Cross Group 11
"A 6th grader speaks out about his queerness, Blackness, and the love that dismantles whiteness. FEATURED IN MS. MAGAZINE'S "15 BOOKS FOR KIDS THAT PROVE YOU CAN BE A FEMINIST AT ANY AGE" Anastasia Higginbotham's What You Don't Know: A Story of Liberated Childhood delves into queerness, Blackness, and the love that dismantles whiteness. It’s a book about knowing deeply that you matter—always did, always will. It’s a book about what schools get wrong and churches don’t say; but institutions are made by people and the people are evolving. It’s a book about being known and cherished by family, and living in communion with your own personal Jesus, Buddha, Spirit, Source, Father, Mother, God, breath, inner space, outer space, nothingness, and however else we name and relate to our divinity and humility in the presence of all we don’t know." -- publisher
"This #OwnVoices lyrical bedtime picture book is a must-have for every sweet brown baby. From sunset to bedtime, two brown-skinned parents lovingly care for their beautiful brown baby: first, they play outside, then it is time for dinner and a bath, and finally a warm snuggle before bed. With Spanish words sprinkled throughout and featuring warm art by New York Times–bestselling and NAACP-Award–winning illustrator AG Ford, Brown Baby Lullaby is the perfect new baby or baby shower gift." -- publisher
"The biblical story of baby Moses as told by his big sister. Giving her baby brother a kiss, brave little Miriam places Moses's basket into the river. With one quick push, she sends him into the water, hoping her wish will come true and her brother will be saved from Pharaoh's orders. But will Pharaoh's daughter arrive in time to rescue him?" -- publisher
"A beautifully illustrated celebration of bounty and gratitude, family and friendship, perfect for the holidays and every day. In a unique take on the cumulative classic “This Is the House That Jack Built,” a family gathers with friends and neighbors to share a meal around a table that brims with associations: napkins sewn by Mom, glasses from Mom and Dad’s wedding, silverware gifted to Dad by his grandma long ago. Not to mention the squash from the garden, the bread baked by Gran, and the pies made by the young narrator (with a little help). Serving up a diverse array of dishes and faces, this warm and welcoming story is poised to become a savored part of Thanksgiving traditions to come." -- publisher
Missy is trying to decide what to buy during her weekly Daddy Day when she meets a new friend and learns she can buy pizza for people who cannot afford a slice. Includes facts about Rosa's Fresh Pizza in Philadelphia.
Aleeya, concerned when her beloved mother becomes sick, remembers and returns the promise Mommy has made to her-- that she will always be by her side.
"My Singing Nana is a compassionate tribute to families dealing with Alzheimer's Disease. This story celebrates the ideals of family, heritage, and happy memories, showing kids that no matter how their loved one might change they always have ways to maintain their special connection." -- publisher

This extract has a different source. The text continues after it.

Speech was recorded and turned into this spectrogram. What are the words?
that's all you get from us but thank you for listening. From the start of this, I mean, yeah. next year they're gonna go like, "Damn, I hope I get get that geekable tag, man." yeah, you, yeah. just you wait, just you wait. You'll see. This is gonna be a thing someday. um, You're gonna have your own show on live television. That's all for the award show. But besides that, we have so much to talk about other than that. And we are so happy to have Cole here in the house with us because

"Meet Ruby, a plucky young girl who uncovers the wild side of her city neighborhood with the help of a grown-up friend. When Ruby realizes there are amazing birds right in her neighborhood, her imagination takes flight. Birders have a name for the moment they get hooked—they call it their spark moment. This is the story of Ruby’s spark moment, in her very own words. This delightful story includes a seek and find element with birds hiding on nearly every page. Information about where to find all of the birds in real life follows, plus Ruby’s tips for taking a nature walk, and how to connect with Celebrate Urban Birds, a citizen-science project at the Cornell Lab." -- publisher

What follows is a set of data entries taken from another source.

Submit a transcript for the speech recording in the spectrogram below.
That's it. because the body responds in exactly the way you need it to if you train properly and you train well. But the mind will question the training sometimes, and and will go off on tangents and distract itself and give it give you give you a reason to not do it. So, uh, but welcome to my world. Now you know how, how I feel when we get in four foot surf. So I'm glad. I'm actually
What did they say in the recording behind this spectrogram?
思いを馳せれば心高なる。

"Many Jewish families helped settle, diverse communities in the desolate, desert terrain of the Wild West. Although Sweet Tamales for Purim is a work of fiction, it is inspired by a true event. In 1886, the Hebrew Ladies Benevolent Society of Tucson planned a Purim Ball for the entire community. Barbara tells the story from the perspective of a young girl, who along with her new friend, Luis plan to create a Purim festival for their town. Their plans for the celebration were well underway until the family goat, Kitzel, ate all of the traditional holiday pastries, Hamantashen. Fortunately, they find another way to celebrate Purim and the family is able to share their cultural traditions with their new neighbors. Purim celebrates the courageous stand that Queen Esther made to save the Jewish people from being banished by the king. The young girl's determination to create a spirited Purim celebration in her western town, provides a unique insight into how children can creatively overcome challenges when life doesn’t go as planned. Her quick thinking, persistence and resourceful actions give their first Purim festival added significance." -- publisher
This is the real-life story of Eurasian refugee Rachel, who was forced to flee her home country because of her mother's religion. Told in Rachel's own words, the story describes the feelings of fear and anxiety immigrant children face as they try to rebuild their lives in a new country.